Everybody makes mistakes. Maybe you made a change on your website, such as a registration form process, and now people don’t like it.
Well, you can always just plug your ears and ignore the feedback, or you can…
Win by applying what you’ve learned from negative feedback
Speaking of negative feedback, I mentioned last week that the sequels to three classic Nintendo games introduced major changes that received mixed. To my recollection, the only major sequel that seemed to generate solid praise was Mega Man 2, which didn’t change much except remove the pointless point system and introduce some of the greatest video game music ever.
But we’re not talking about Mega Man, we’re talking about how score points by turning around a poor user experience.
Third Time’s the Charm
When the third installments of Super Mario Bros., Legend of Zelda and Castlevania came along, the games appeared to return to they’re respective roots. For example:
- Mario could stomp on enemies again to swish them. No more pulling up radishes and onions.
- The Legend of Zelda displayed a birds-eye view again with combat style similar to the first game. No more Death Mountains with everything alive trying to kill you.
- The Belmonts engaged in a lot less talking to townies and a lot more skeleton-whipping action. The morning sun had finally vanquished the horrible night.
While it seems the game creators learned lessons by going back to the previous experience, they still incorporated some new innovations.
How Classic Video Games Gave the Best of Both Worlds
Break down major goals into baby steps
When Super Mario Bros. 3 came out, Mario went back to stomping on enemies, collecting coins, and eating Super Mushrooms as usual. But the game offered a new over world view where players could see the entire world with each level laid out in a roadmap. The goal for each world was to get to the castle, and the levels represented the steps to get to that goal.
Make the goal clear to the user, and use content to act as steps to help the user get to that goal. For example, if you sell a gift chocolate subscription program, instead of just dumping information on the user (a.k.a. Death Mountain) or just thrusting a call-to-action button into someone’s face, guide the user with baby steps to get to the goal:
- Start with the character: The user.
- Examine the problem: The user wants a gift for somebody
- Reveal the solution: Gift chocolate subscriptions make loved ones happy, and you don’t have to remember
- Verify the solution with evidence, such as:
- Science: “Chocolate has anti-oxidants and nutrition!”
- Testimonials: “Gift chocolate saved my marriage!”
- Explanations: Break down complex words to aid the user.
- Examples: “Subscribe once and forget it! We’ll remember to send chocolates on your anniversary.”
- Process: Visually show how the chocolates are created and shipped.
- Engage the baby steps with a clear call to action: Buy now!
You’ve now got a formula for building landing pages. However, don’t assume you have to give every user the same experience.
Offer custom experiences to carry out the same goal
In Castlevania III, no longer did a Belmont need to invest in oak stakes. Instead it was back to classic whipping baddies until you got to Dracula. But the game introduced the ability to choose different paths to get to the same overarching goal: defeat Dracula. Depending on which path you chose, you could recruit other characters to join you in your quest, which gave you more powers.

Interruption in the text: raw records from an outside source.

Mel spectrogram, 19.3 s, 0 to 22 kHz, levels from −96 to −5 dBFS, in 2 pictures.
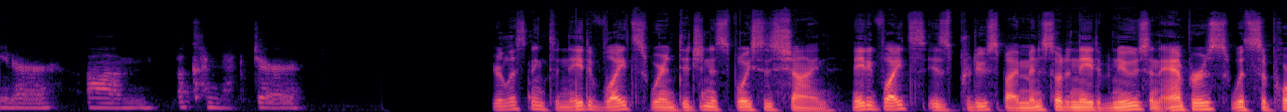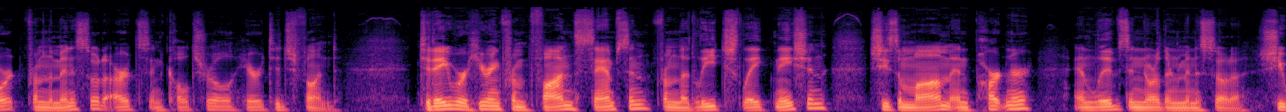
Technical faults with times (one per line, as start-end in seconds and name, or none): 4.32 microphone volume stepped up
7.62 microphone volume stepped up
11.73 microphone volume stepped up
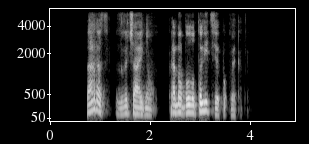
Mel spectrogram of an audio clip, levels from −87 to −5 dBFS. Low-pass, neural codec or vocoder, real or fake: 5.4 kHz; codec, 44.1 kHz, 3.4 kbps, Pupu-Codec; fake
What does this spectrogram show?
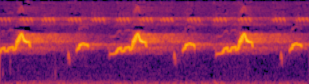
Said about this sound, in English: So the song of the whippoorwill in this modern recording,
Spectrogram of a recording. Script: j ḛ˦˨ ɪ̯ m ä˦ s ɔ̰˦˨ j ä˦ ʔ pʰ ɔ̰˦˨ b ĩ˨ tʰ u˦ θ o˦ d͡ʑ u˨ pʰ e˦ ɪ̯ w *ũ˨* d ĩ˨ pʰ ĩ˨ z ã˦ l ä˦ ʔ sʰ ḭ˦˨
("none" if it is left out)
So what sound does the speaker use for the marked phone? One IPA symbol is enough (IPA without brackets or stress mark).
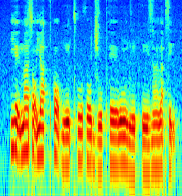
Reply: ũ˦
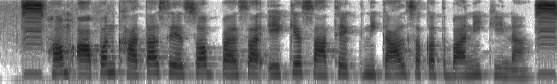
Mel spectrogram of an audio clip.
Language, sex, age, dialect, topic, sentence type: Bhojpuri, female, 18-24, Southern / Standard, banking, question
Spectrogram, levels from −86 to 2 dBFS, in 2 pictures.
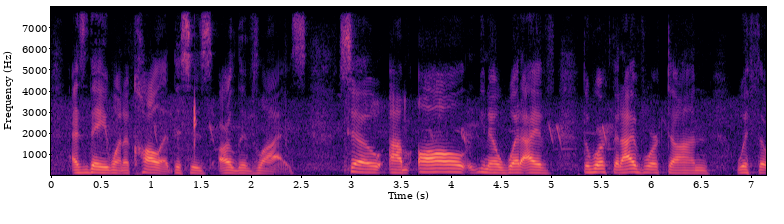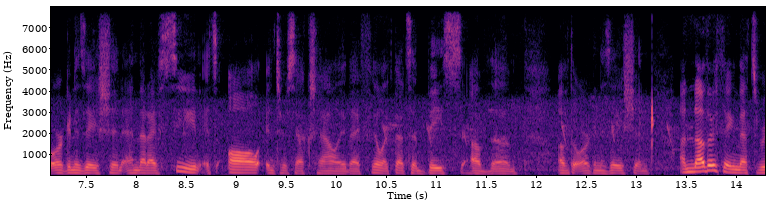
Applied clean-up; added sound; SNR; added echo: none; Bird vocalization, bird call, bird song; 19 dB; none.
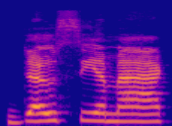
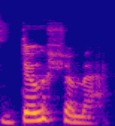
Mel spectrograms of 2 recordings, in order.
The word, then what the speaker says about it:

Consider offering multiple customized paths to get people to the same goal. For example, if you’re a coach that specializes in helping children with learning issues, you might want one landing page to cover dyslexia and a much different page to cover hearing loss, but both leading to the same contact form to get in touch with you.
So far we’ve addressed ways of dealing with content structure and landing pages. But let’s not forget the importance of telling a good story for users to step into.
Engage in story
Most of the “stories” in classic video games were either vague or sometimes didn’t exist. Unless you had the original game manual, you might have no idea what was going on. Unfortunately, many websites suffer from this problem of dropping a user in with no story explaining why they’re there and what they’re supposed to do.
If you played Zelda I & II, you could skip the one-page, poorly translated story and getting straight to the action. However, the third installment, A Link to the Past, immersed in the story throughout the entire game. The story wasn’t something that got skipped but something introduced and reaffirmed throughout the gameplay.
Engage your audience in a story. I recommend following Donald Miller, Ray Edwards, and Jeff Goins for their ideas on how to craft a story instead of having just walls of endless words and bullet points.
Who wants to press the Restart button?
Hopefully these comeback ideas will help you with “restarting” the game on your website.